Saturday, December 21, 2002

Reproductive Cloning

Clones are in the news. Several groups claim to have cloned babies on the way. Now, there is nothing wrong with therapeutic/research cloning, as long as no brain tissue is created. Without brain tissue, nobody’s home. It's like experimenting with liver cells. But reproductive cloning is another matter.

There are loads of bad arguments against reproductive cloning. Read Greg Pence’s stuff to see them demolished. But I think reproductive cloning is wrong. Here’s my argument. “Mommy, why am I Daddy’s twin brother? Are you my sister-in-law or my mommy? Are grandma and grandpa my mommy and daddy? If so, then why don’t they spend much time with me? Is Daddy my daddy?”

To act in such a way that you cause it to be the case that someone has an unusually heavy burden to bear is wrong unless there is a good excuse. The excuse in the case of cloning is that one wants to reproduce oneself but cannot since one has no mate, or has a mate with whom one is infertile. It’s not a good enough excuse. Children naturally desire to be cared for by their biological parents and to have the biological family unit to grow up in. To cause it to be that a child has to do without is to put a severe burden on him. The burden of not being able to reproduce oneself is likely to be lighter, or at worst, of the same order. It’s tough to estimate degrees of suffering, but clearly, the kid’s suffering is not dwarfed by the suffering his “parent” would have had had he or she refrained from producing himself or herself. Infertility or failure to find a mate are not awful problems. The urge to reproduce is simply not that painful to thwart. To seek a drastic solution that disrupts the sociobiological fabric of a child’s world is foolhardy and selfish on the part of the one of the two "parents" who gains a twin and thereby manages to reproduce himself. The same holds for the use of sperm banks: Daddy as anonymous donor. Imagine confronting the fact that this is the nature of your father. Parents who skip out and leave their children are guilty of the same offense, even if a step-parent is waiting in the wings. We are biological, not artificial. (Of course, none of this is to say that it is not good for orphaned or abandoned children to have step-parents.)

Pence calls this argument mere “pop psychology”. Well, saying that it’s hurtful to abandon one’s family is also pop psychology. Are you going to put your money on the idea that children do not mind not having biological parents raise them? I’m not. This is the heart of conservatism: reasoned arguments for resisting change, arguments based upon sensible observations of human nature: observations of adopted kids who are damaged by the loss of their biological parents and long to find them, and observations of kids who, even with a step-parent filling in, are damaged by a parent's abandoning them when they were young. Pence argues that children simply need a loving home, and nothing more. Now, who is basing his theory on mere pop psychology? I think it is Pence. Maybe I have only 50% chance of being right, and Pence 50%. Are those the odds on which to toy with a child's psyche?
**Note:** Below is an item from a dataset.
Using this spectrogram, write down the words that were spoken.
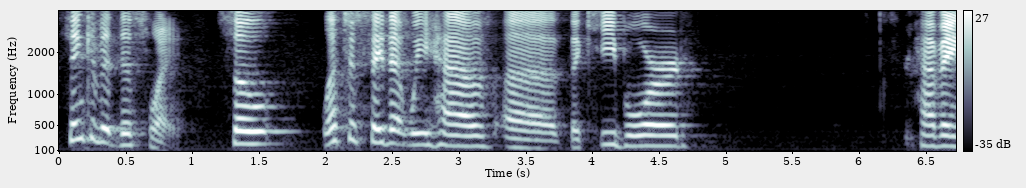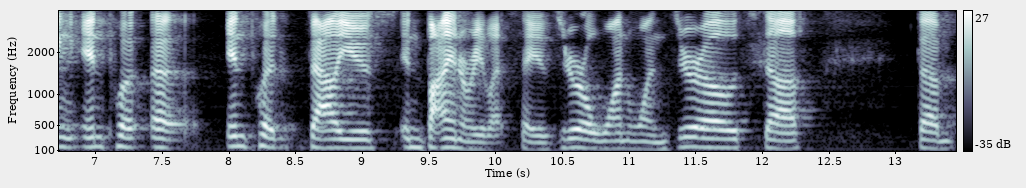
think of it this way. So let's just say that we have uh, the keyboard having input uh, input values in binary, let's say 0, 1, 1, 0 stuff. The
That the child wouldn’t exist at all if he weren’t cloned, and is therefore better off, since existing is better than not existing - this not a good argument. It can be reduced to absurdity when we consider the deaf lady who purposefully produced a deaf baby last year (she wanted a deaf baby), or someone who purposefully produces a baby with no arms. These actions are wrong. Again: It’s wrong to act in a way that causes it to be the case that someone innocent suffers an unusual burden. It matters not that that someone does not exist yet.

IVF reproduction is morally permissible, but that is not a good argument that cloning is therefore equally permissible. IVF does nothing to disrupt the fabric of the family. This is the heart of reactionary thinking: objecting to something, such as IVF, just because it’s not the same old way of doing things. But objecting to cloning needn’t be reactionary.

If it is easy enough to police, reproductive cloning should be illegal, and so should purposefully producing disabled babies. And so should sperm banks.

UPDATE: Don't want to let this go without saying: Anyone born by sperm banks or cloning has nothing at all to be ashamed of. There is nothing wrong such children. I'm arguing that the people that brought them into the world did wrong by them. This doesn't have the least tendency to imply that they are substandard in any form. The idea that they are is ridiculous.